Data entries
___
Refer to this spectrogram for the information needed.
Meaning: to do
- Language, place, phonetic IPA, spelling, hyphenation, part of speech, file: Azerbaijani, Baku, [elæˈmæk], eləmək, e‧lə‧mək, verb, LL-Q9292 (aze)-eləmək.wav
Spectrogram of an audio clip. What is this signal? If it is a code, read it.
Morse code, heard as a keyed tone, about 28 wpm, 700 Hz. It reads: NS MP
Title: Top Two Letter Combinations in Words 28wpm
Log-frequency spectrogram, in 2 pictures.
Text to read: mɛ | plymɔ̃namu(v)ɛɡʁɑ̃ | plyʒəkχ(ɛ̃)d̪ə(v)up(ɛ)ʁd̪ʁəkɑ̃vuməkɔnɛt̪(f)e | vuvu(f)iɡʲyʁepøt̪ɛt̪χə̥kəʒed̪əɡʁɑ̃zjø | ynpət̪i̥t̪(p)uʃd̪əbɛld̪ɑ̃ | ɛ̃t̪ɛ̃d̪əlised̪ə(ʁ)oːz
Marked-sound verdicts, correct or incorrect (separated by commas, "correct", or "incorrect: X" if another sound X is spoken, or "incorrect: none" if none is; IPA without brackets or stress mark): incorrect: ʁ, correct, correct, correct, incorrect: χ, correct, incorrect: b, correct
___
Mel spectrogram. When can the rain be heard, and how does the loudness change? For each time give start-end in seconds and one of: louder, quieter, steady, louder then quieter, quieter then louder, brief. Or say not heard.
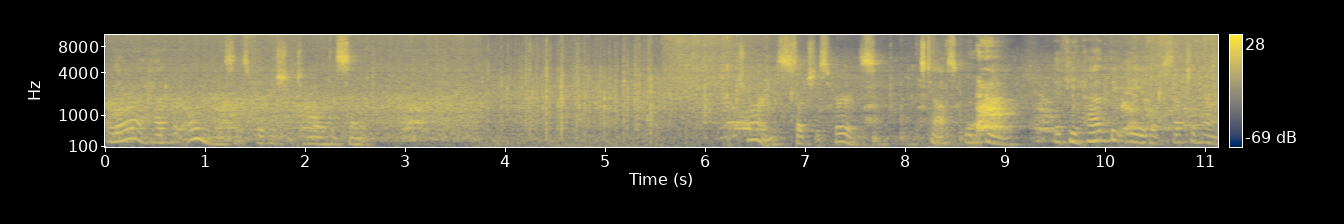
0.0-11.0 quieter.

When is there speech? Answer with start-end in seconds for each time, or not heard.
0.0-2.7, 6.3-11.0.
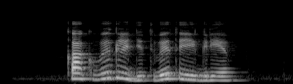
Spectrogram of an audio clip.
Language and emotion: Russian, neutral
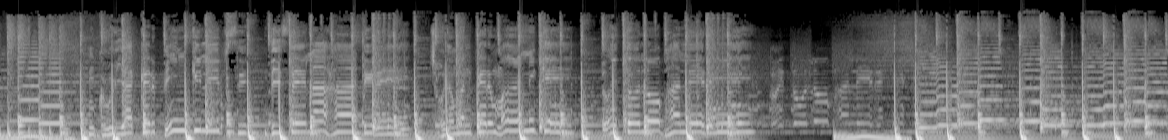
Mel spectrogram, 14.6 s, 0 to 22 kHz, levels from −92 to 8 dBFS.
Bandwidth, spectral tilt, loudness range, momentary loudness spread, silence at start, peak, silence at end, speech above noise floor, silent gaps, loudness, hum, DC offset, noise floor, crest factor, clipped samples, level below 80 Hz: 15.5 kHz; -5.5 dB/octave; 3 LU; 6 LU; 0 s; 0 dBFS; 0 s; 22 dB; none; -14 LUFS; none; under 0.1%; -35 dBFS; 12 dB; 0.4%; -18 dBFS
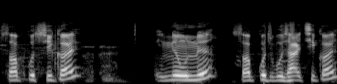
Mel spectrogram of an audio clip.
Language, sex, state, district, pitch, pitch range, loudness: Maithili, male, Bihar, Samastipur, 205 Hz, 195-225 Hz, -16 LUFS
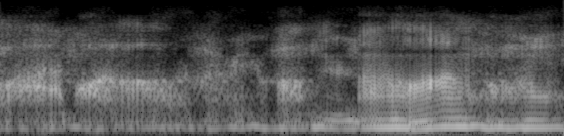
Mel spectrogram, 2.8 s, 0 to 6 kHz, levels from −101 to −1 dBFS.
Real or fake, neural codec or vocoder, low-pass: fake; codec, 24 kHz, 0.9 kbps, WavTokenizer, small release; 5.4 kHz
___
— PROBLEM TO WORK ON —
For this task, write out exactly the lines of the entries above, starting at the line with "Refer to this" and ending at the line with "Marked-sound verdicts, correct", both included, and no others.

— ANSWER TO THE EXERCISE —
Refer to this spectrogram for the information needed.
Meaning: to do
- Language, place, phonetic IPA, spelling, hyphenation, part of speech, file: Azerbaijani, Baku, [elæˈmæk], eləmək, e‧lə‧mək, verb, LL-Q9292 (aze)-eləmək.wav
Spectrogram of an audio clip. What is this signal? If it is a code, read it.
Morse code, heard as a keyed tone, about 28 wpm, 700 Hz. It reads: NS MP
Title: Top Two Letter Combinations in Words 28wpm
Log-frequency spectrogram, in 2 pictures.
Text to read: mɛ | plymɔ̃namu(v)ɛɡʁɑ̃ | plyʒəkχ(ɛ̃)d̪ə(v)up(ɛ)ʁd̪ʁəkɑ̃vuməkɔnɛt̪(f)e | vuvu(f)iɡʲyʁepøt̪ɛt̪χə̥kəʒed̪əɡʁɑ̃zjø | ynpət̪i̥t̪(p)uʃd̪əbɛld̪ɑ̃ | ɛ̃t̪ɛ̃d̪əlised̪ə(ʁ)oːz
Marked-sound verdicts, correct or incorrect (separated by commas, "correct", or "incorrect: X" if another sound X is spoken, or "incorrect: none" if none is; IPA without brackets or stress mark): incorrect: ʁ, correct, correct, correct, incorrect: χ, correct, incorrect: b, correct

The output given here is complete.